What is required
Give back every record exactly, with its pictures left out.

Dataset records
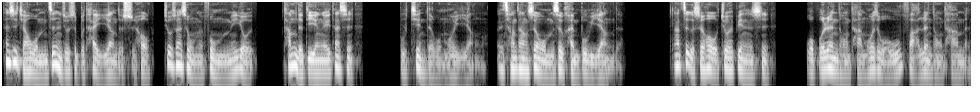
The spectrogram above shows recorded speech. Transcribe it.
但是，假如我们真的就是不太一样的时候，就算是我们的父母没有他们的 DNA，但是不见得我们会一样哦，常常是我们是很不一样的。那这个时候就会变成是我不认同他们，或者我无法认同他们。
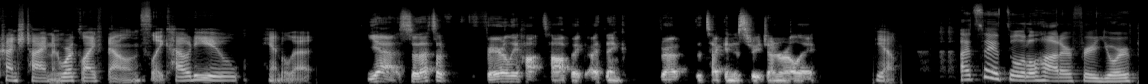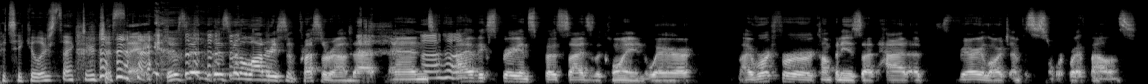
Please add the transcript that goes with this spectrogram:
crunch time and work life balance. Like, how do you handle that? Yeah, so that's a fairly hot topic, I think, throughout the tech industry generally. Yeah. I'd say it's a little hotter for your particular sector, just saying. there's, been, there's been a lot of recent press around that. And uh-huh. I've experienced both sides of the coin where I've worked for companies that had a very large emphasis on work life balance,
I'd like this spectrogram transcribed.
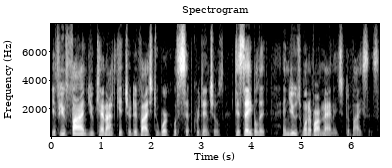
if you find you cannot get your device to work with SIP credentials, disable it and use one of our managed devices.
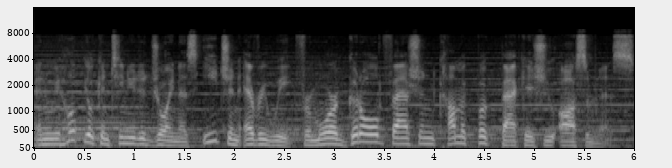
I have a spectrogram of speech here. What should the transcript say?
and we hope you'll continue to join us each and every week for more good old fashioned comic book back issue awesomeness.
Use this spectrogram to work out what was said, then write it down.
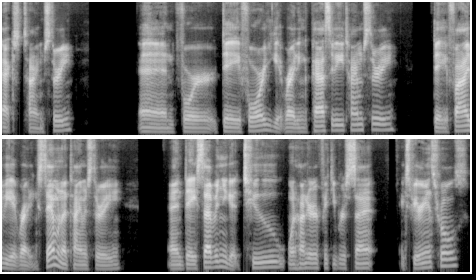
x times three, and for day four, you get riding capacity times three, Day five, you get writing stamina times three. And day seven, you get two 150% experience rolls.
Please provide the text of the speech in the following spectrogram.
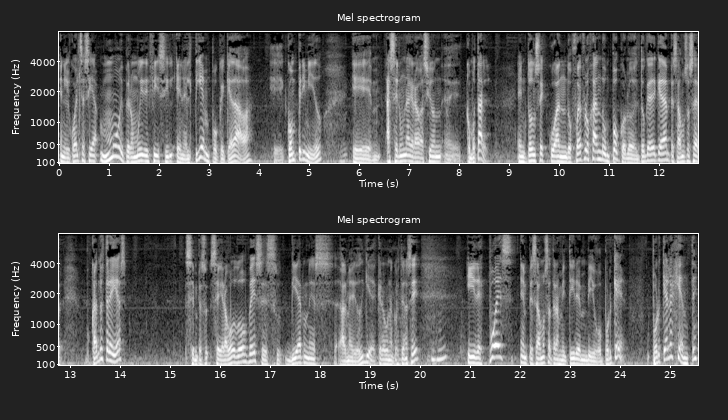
en el cual se hacía muy, pero muy difícil en el tiempo que quedaba, eh, comprimido, eh, hacer una grabación eh, como tal. Entonces, cuando fue aflojando un poco lo del toque de queda, empezamos a hacer Buscando Estrellas, se empezó, se grabó dos veces, viernes al mediodía, creo una cuestión así. Y después empezamos a transmitir en vivo. ¿Por qué? Porque a la gente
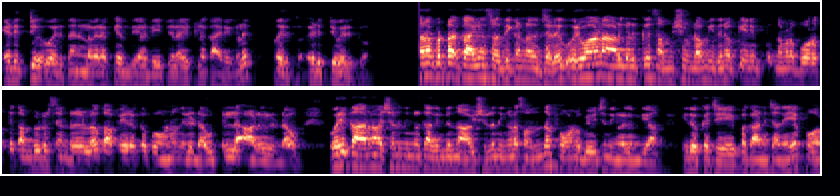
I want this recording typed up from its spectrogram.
എഡിറ്റ് വരുത്താനുള്ളവരൊക്കെ എന്ത് ചെയ്യുക? ഡീറ്റെയിൽ ആയിട്ടുള്ള കാര്യങ്ങൾ വരുത്തുക. എഡിറ്റ് വരുത്തുക. പ്രധാനപ്പെട്ട കാര്യം ശ്രദ്ധിക്കേണ്ടതെന്ന് വെച്ചാൽ ഒരുപാട് ആളുകൾക്ക് സംശയം ഉണ്ടാവും. ഇതിനൊക്കെ ഇനി നമ്മൾ പുറത്ത് കമ്പ്യൂട്ടർ സെന്ററുകളിലോ കഫേയിലൊക്കെ പോകണമെന്നില്ല ഡൗട്ടുള്ള ആളുകൾ ഉണ്ടാവും. ഒരു കാരണവശാലും നിങ്ങൾക്ക് അതിന്റെ ഒന്നും ആവശ്യമില്ല. നിങ്ങളുടെ സ്വന്തം ഫോൺ ഉപയോഗിച്ച് നിങ്ങൾ എന്ത് ചെയ്യാം? ഇതൊക്കെ ചെയ്യുക. ഇപ്പോൾ കാണിച്ച അതേ ഫോർ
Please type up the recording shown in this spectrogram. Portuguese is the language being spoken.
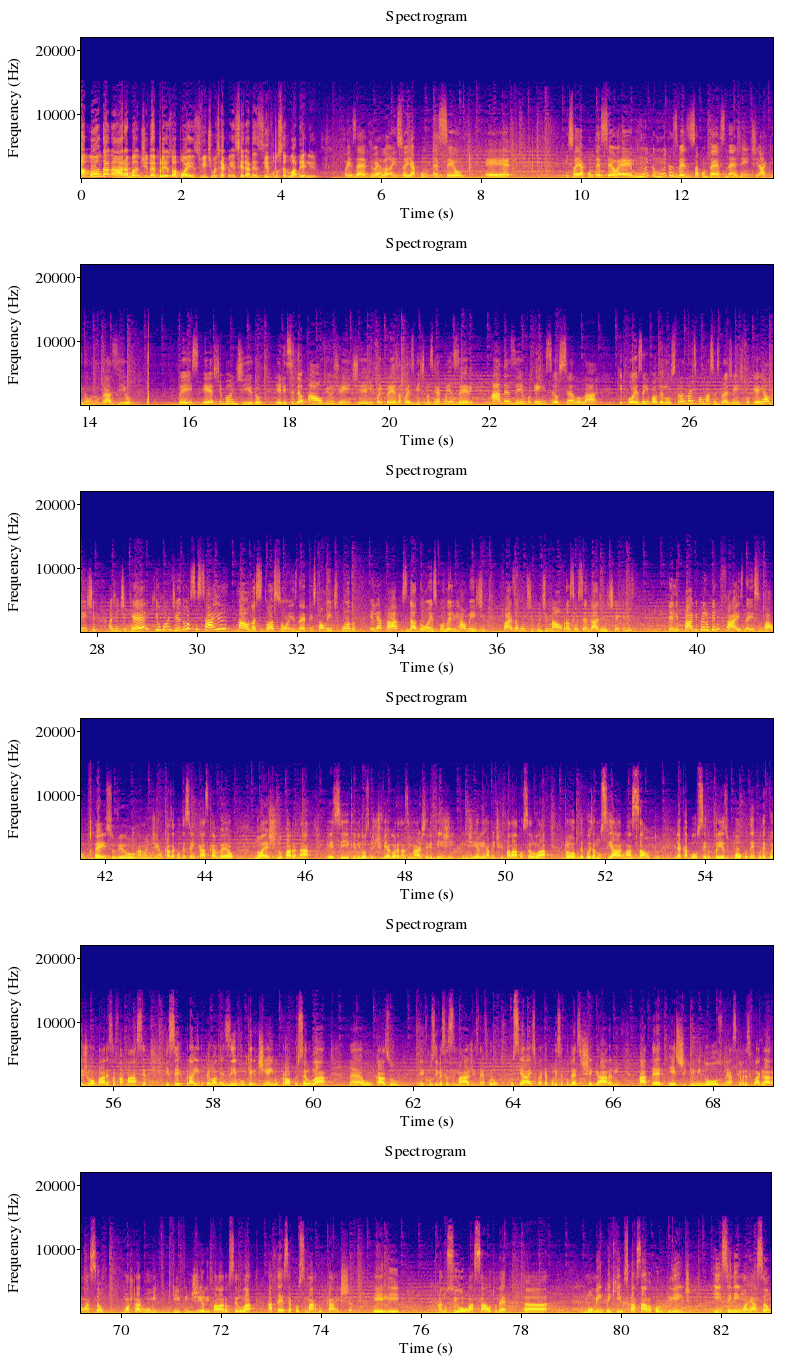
Amanda Nara, bandido é preso após vítimas reconhecerem adesivo no celular dele. Pois é, viu, Erlan? Isso aí aconteceu. É... Isso aí aconteceu, é, muita, muitas vezes isso acontece, né, gente, aqui no, no Brasil vez, este bandido, ele se deu mal, viu, gente? Ele foi preso após vítimas reconhecerem adesivo em seu celular. Que coisa, hein, Valdeloso? Traz mais informações pra gente, porque realmente a gente quer que o bandido se saia mal nas situações, né? Principalmente quando ele ataca os cidadãos, quando ele realmente faz algum tipo de mal para a sociedade, a gente quer que ele que ele pague pelo que ele faz, né? Isso, Val? É isso, viu, Amandinha? O caso aconteceu em Cascavel, no oeste do Paraná. Esse criminoso que a gente vê agora nas imagens, ele fingia, fingia ali realmente que falava ao celular para logo depois anunciar um assalto. Ele acabou sendo preso pouco tempo depois de roubar essa farmácia e ser traído pelo adesivo que ele tinha aí no próprio celular. Né? O caso, inclusive essas imagens, né, foram cruciais para que a polícia pudesse chegar ali até este criminoso. Né? As câmeras flagraram a ação, mostraram um homem que fingia ali falar ao celular até se aproximar do caixa ele anunciou o assalto, né? Uh, no momento em que se passava por um cliente e sem nenhuma reação,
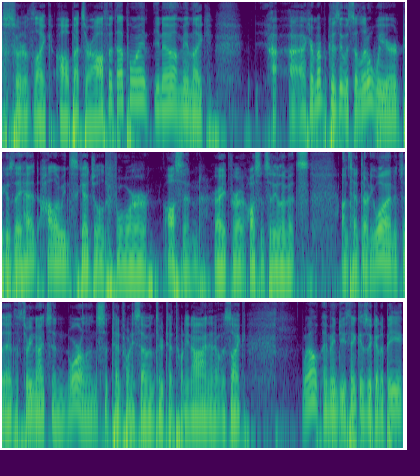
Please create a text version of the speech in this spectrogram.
sort of like all bets are off at that point. You know, I mean, like I, I can remember because it was a little weird because they had Halloween scheduled for Austin, right, for Austin City Limits on 1031 and so they had the three nights in new orleans of 1027 through 1029 and it was like well i mean do you think is it going to be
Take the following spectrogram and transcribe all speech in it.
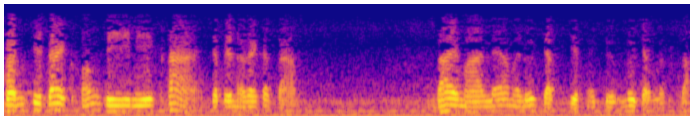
คนที่ได้ของดีมีค่าจะเป็นอะไรก็ตาม ได้มาแล้วไม่รู้จักเก็บไม่รู้จักรักษา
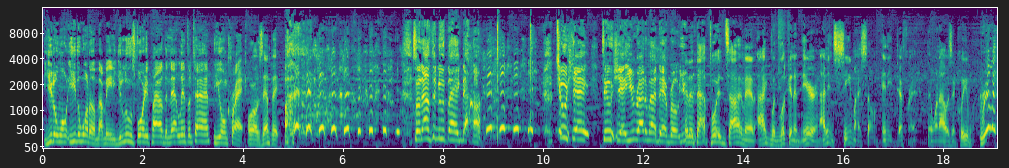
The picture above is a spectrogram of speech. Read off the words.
you don't want either one of them. I mean, you lose 40 pounds in that length of time, you on crack. Or Ozempic. so that's the new thing now. touche, touche. You're right about that, bro. You- and at that point in time, man, I would look in a mirror and I didn't see myself any different than when I was in Cleveland. Really?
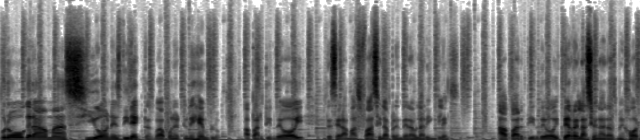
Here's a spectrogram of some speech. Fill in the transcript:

Exercise result
The spectrogram above shows recorded speech. Transcribe it.
但是，假如我们真的就是不太一样的时候，就算是我们的父母没有他们的 DNA，但是不见得我们会一样哦，常常是我们是很不一样的。那这个时候就会变成是我不认同他们，或者我无法认同他们。
Please add the transcript that goes with this spectrogram:
crunch time and work life balance. Like, how do you handle that? Yeah, so that's a fairly hot topic, I think, throughout the tech industry generally. Yeah. I'd say it's a little hotter for your particular sector, just saying. there's, been, there's been a lot of recent press around that. And uh-huh. I've experienced both sides of the coin where I've worked for companies that had a very large emphasis on work life balance,
I'd like this spectrogram transcribed.
if you find you cannot get your device to work with SIP credentials, disable it and use one of our managed devices.
I have a spectrogram of speech here. What should the transcript say?
and we hope you'll continue to join us each and every week for more good old fashioned comic book back issue awesomeness.
Use this spectrogram to work out what was said, then write it down.
x times three, and for day four, you get riding capacity times three, Day five, you get writing stamina times three. And day seven, you get two 150% experience rolls.
Please provide the text of the speech in the following spectrogram.
en el cual se hacía muy, pero muy difícil en el tiempo que quedaba, eh, comprimido, eh, hacer una grabación eh, como tal. Entonces, cuando fue aflojando un poco lo del toque de queda, empezamos a hacer Buscando Estrellas, se empezó, se grabó dos veces, viernes al mediodía, creo una cuestión así. Y después empezamos a transmitir en vivo. ¿Por qué? Porque a la gente
I want this recording typed up from its spectrogram.
എഡിറ്റ് വരുത്താനുള്ളവരൊക്കെ എന്ത് ചെയ്യുക? ഡീറ്റെയിൽ ആയിട്ടുള്ള കാര്യങ്ങൾ വരുത്തുക. എഡിറ്റ് വരുത്തുക. പ്രധാനപ്പെട്ട കാര്യം ശ്രദ്ധിക്കേണ്ടതെന്ന് വെച്ചാൽ ഒരുപാട് ആളുകൾക്ക് സംശയം ഉണ്ടാവും. ഇതിനൊക്കെ ഇനി നമ്മൾ പുറത്ത് കമ്പ്യൂട്ടർ സെന്ററുകളിലോ കഫേയിലൊക്കെ പോകണമെന്നില്ല ഡൗട്ടുള്ള ആളുകൾ ഉണ്ടാവും. ഒരു കാരണവശാലും നിങ്ങൾക്ക് അതിന്റെ ഒന്നും ആവശ്യമില്ല. നിങ്ങളുടെ സ്വന്തം ഫോൺ ഉപയോഗിച്ച് നിങ്ങൾ എന്ത് ചെയ്യാം? ഇതൊക്കെ ചെയ്യുക. ഇപ്പോൾ കാണിച്ച അതേ ഫോർ
Please type up the recording shown in this spectrogram. Portuguese is the language being spoken.
Amanda Nara, bandido é preso após vítimas reconhecerem adesivo no celular dele. Pois é, viu, Erlan? Isso aí aconteceu. É... Isso aí aconteceu, é, muita, muitas vezes isso acontece, né, gente, aqui no, no Brasil vez, este bandido, ele se deu mal, viu, gente? Ele foi preso após vítimas reconhecerem adesivo em seu celular. Que coisa, hein, Valdeloso? Traz mais informações pra gente, porque realmente a gente quer que o bandido se saia mal nas situações, né? Principalmente quando ele ataca os cidadãos, quando ele realmente faz algum tipo de mal para a sociedade, a gente quer que ele que ele pague pelo que ele faz, né? Isso, Val? É isso, viu, Amandinha? O caso aconteceu em Cascavel, no oeste do Paraná. Esse criminoso que a gente vê agora nas imagens, ele fingia, fingia ali realmente que falava ao celular para logo depois anunciar um assalto. Ele acabou sendo preso pouco tempo depois de roubar essa farmácia e ser traído pelo adesivo que ele tinha aí no próprio celular. Né? O caso, inclusive essas imagens, né, foram cruciais para que a polícia pudesse chegar ali até este criminoso. Né? As câmeras flagraram a ação, mostraram um homem que fingia ali falar ao celular até se aproximar do caixa ele anunciou o assalto, né? Uh, no momento em que se passava por um cliente e sem nenhuma reação,
Please create a text version of the speech in this spectrogram.
sort of like all bets are off at that point. You know, I mean, like I, I can remember because it was a little weird because they had Halloween scheduled for Austin, right, for Austin City Limits on 1031 and so they had the three nights in new orleans of 1027 through 1029 and it was like well i mean do you think is it going to be
Take the following spectrogram and transcribe all speech in it.
คนที่ได้ของดีมีค่าจะเป็นอะไรก็ตาม ได้มาแล้วไม่รู้จักเก็บไม่รู้จักรักษา
The picture above is a spectrogram of speech. Read off the words.
you don't want either one of them. I mean, you lose 40 pounds in that length of time, you on crack. Or Ozempic. so that's the new thing now. touche, touche. You're right about that, bro. You- and at that point in time, man, I would look in a mirror and I didn't see myself any different than when I was in Cleveland. Really?
Here's a spectrogram of some speech. Fill in the transcript:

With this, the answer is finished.